Lessons From the Field: Using Social Media with My Students

I’m doing a conference presentation next week for a mostly higher ed audience on how I use social media in my courses. I’m taking a “five tips” approach, and I’ll do a more extensive outline here later but for now, I’m just thinking out loud as I head into week four of the semester. I am teaching two sections of an ed tech for admins course in which I require students to participate in Twitter as part of a semester-long Professional Learning Network assignment.

It is highly scaffolded in terms of getting started: we review vocabulary, share ideas for who to follow, and brainstorm things we could do with Twitter.

There is no quantitative aspect to the assignment (ie, you must tweet five times a day). Instead, it is all qualitative: there are several reflections during the semester and then a report at the end about what and how you learned. I should also point out that they are also required to set up a Feedly account as well and they blog in class so Twitter isn’t their only foray into social media and PLNs.

I always have a few students who whine: they have managed to get this far in their professional lives without having to resort to Twitter. One student’s Twitter handle is something like “because I have to to graduate.” Others revive accounts they created as part of professional development or when they were in college. (Yes, my friends, some of them are THAT young.)

After a few weeks, it’s interesting to see the various paths the students take towards fulfilling the assignment. At least one student already had an active account (he tweets more than I do), so the list I created was initially all his tweets. It didn’t bother me as he provided some nice modeling as to what others might do. Now, the list is more diverse: students are sharing resources, commenting on articles, and just generally connecting. The “I’m doing this to graduate” students pops in now and then and posts a flurry of tweets and then is gone again. But they are good tweets and she is following some great people.
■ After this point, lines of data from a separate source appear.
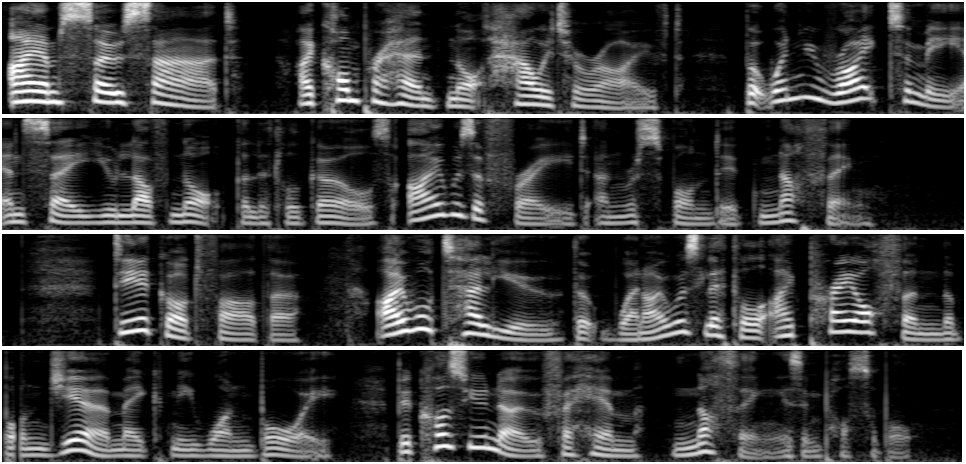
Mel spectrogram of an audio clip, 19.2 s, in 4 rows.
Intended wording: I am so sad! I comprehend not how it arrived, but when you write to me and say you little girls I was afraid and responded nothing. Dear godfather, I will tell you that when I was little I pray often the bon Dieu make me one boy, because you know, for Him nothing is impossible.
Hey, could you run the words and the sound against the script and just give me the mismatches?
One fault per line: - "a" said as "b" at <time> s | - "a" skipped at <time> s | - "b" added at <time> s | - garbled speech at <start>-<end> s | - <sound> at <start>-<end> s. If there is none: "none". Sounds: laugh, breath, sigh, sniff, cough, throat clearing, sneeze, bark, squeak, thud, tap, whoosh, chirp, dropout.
- "love not the" added at 5.4 s
- dropout at 14.5-14.5 s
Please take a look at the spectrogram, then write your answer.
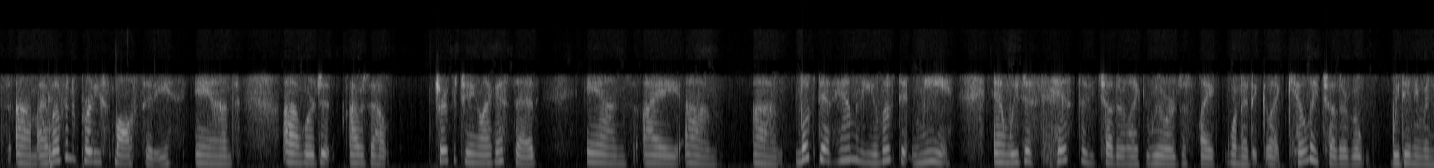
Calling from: Vancouver, Washington, United States; I'm calling from Vancouver, Washington.

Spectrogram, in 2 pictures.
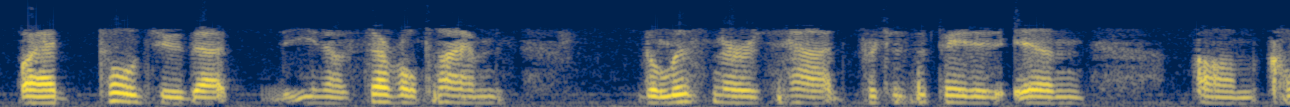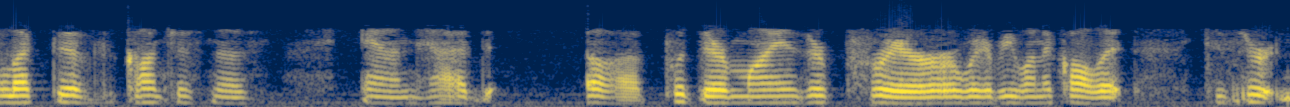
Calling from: Rockland, California, United States; I'm calling from Rockland, California.

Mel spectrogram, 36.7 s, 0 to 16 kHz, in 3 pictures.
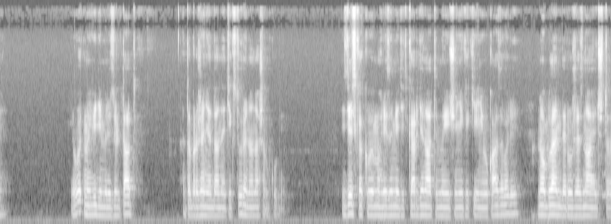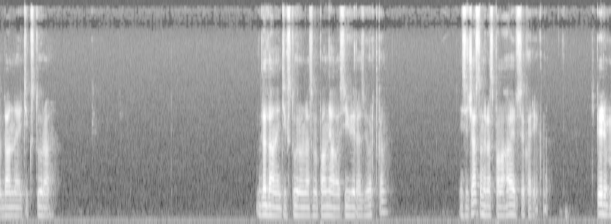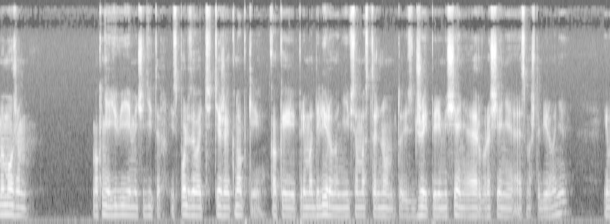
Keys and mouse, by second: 1.8 middle click, 2.0 click, 3.0-10.6 middle drag, 14.6 Tab.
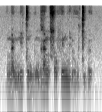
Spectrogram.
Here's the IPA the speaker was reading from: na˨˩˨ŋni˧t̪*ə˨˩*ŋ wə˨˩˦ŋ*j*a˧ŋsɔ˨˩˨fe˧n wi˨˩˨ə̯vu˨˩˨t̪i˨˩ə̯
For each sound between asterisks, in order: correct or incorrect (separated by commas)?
correct, incorrect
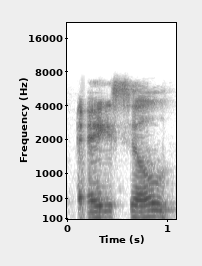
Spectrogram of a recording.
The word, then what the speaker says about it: aisle: Now run down the aisle and let go.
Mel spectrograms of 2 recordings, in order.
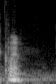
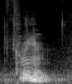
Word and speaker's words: Klim: Valeno scores a goal, assisted by Christian Fisher and Klim Kostin. It's Klim, not Klim. Klim.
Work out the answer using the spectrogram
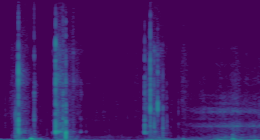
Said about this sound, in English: Okay, so sorry, that wrapping paper has been there for months.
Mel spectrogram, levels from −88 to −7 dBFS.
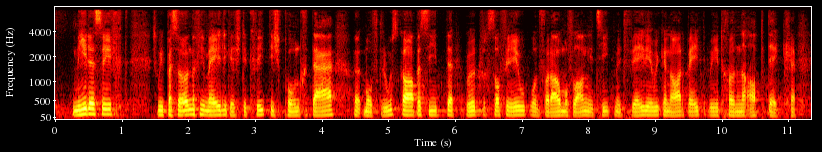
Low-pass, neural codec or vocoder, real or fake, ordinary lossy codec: none; codec, 16 kHz, 1.1 kbps, Voila-Tokenizer; fake; none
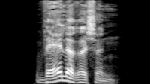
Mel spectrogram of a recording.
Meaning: inflection of wählerisch: 1. strong genitive masculine/neuter singular 2. weak/mixed genitive/dative all-gender singular 3. strong/weak/mixed accusative masculine singular 4. strong dative plural
- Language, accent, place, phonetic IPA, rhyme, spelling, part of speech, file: German, Germany, Berlin, [ˈvɛːləʁɪʃn̩], -ɛːləʁɪʃn̩, wählerischen, adjective, De-wählerischen.ogg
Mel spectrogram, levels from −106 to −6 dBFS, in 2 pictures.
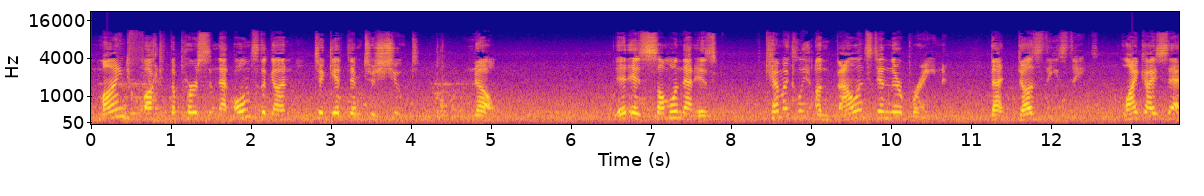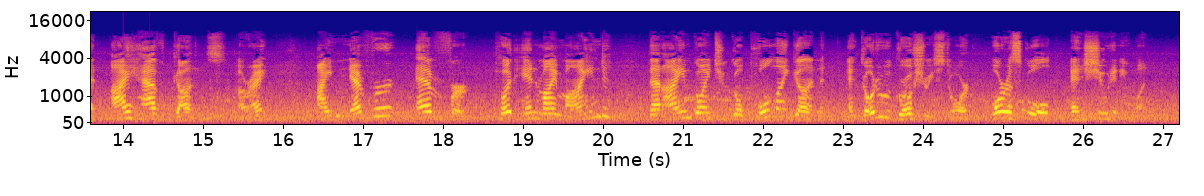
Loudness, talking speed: -16 LUFS, 140 wpm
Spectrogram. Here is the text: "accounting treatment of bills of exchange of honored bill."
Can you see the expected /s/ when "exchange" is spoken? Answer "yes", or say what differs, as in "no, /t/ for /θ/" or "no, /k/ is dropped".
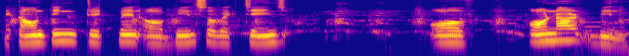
no, /s/ is dropped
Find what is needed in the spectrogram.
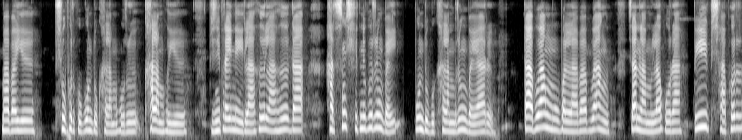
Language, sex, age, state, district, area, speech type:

Some begin taking on the world, replying and retweeting with the larger community. Others are still figuring it out and their tweets tend to be of the “I can’t believe I’m tweeting” variety.

There are a few that will need some prodding in the next week…I give them time to settle in and then send some gentle reminders that, while there isn’t a quantitative assignment, it will be hard to reflect qualitatively if you haven’t done anything. Plus, I can’t “see” lurking.

I know that many of them will abandon Twitter the moment the assignment is done. But each semester, at least a few continue to drop by. I’ll get the occasional DM with questions or get a mention when they post something they know I’d like. There is also the somewhat astonished post about how they didn’t realize all this was going on in Twitter! I love the small celebrations when one of their tweets get retweeted or favorited by someone outside our circle, maybe even someone famous.

And, it’s a great assignment for me, too. I tend to drift in and out of Twitter but each spring, when my students work on this assignment, I get more engaged as well. In stopping by to check on them, I always find something for myself and, in modeling engagement, I tend to tweet more myself. It helps connect us outside of class and lets them know that I value this assignment because I’m willing to be part of it myself.

This coming week, I’m asking them to be part of the #edchat tweetchat which means I’ll be there, too, and I’m really looking forward to it.

This notion of how to use social media seems to be getting some play. Marie Owens has some good ideas in Faculty Focus, and she links to an article by Laura Devaney about using social media in the classroom.

For me, the real objective of this assignment is to help my students connect to the larger world. Despite all, I think schools still tend to be isolated. And the principal can be the most isolated with little opportunity to connect to other instructional leaders during the school day. I want to help them see that they can break that isolation and be part of a larger network of learners. They must not forget about their own learning and development. This article from 2002 makes a nice foundational argument for my ultimate objective.

Meanwhile, if you are interested, here’s my list for the semester.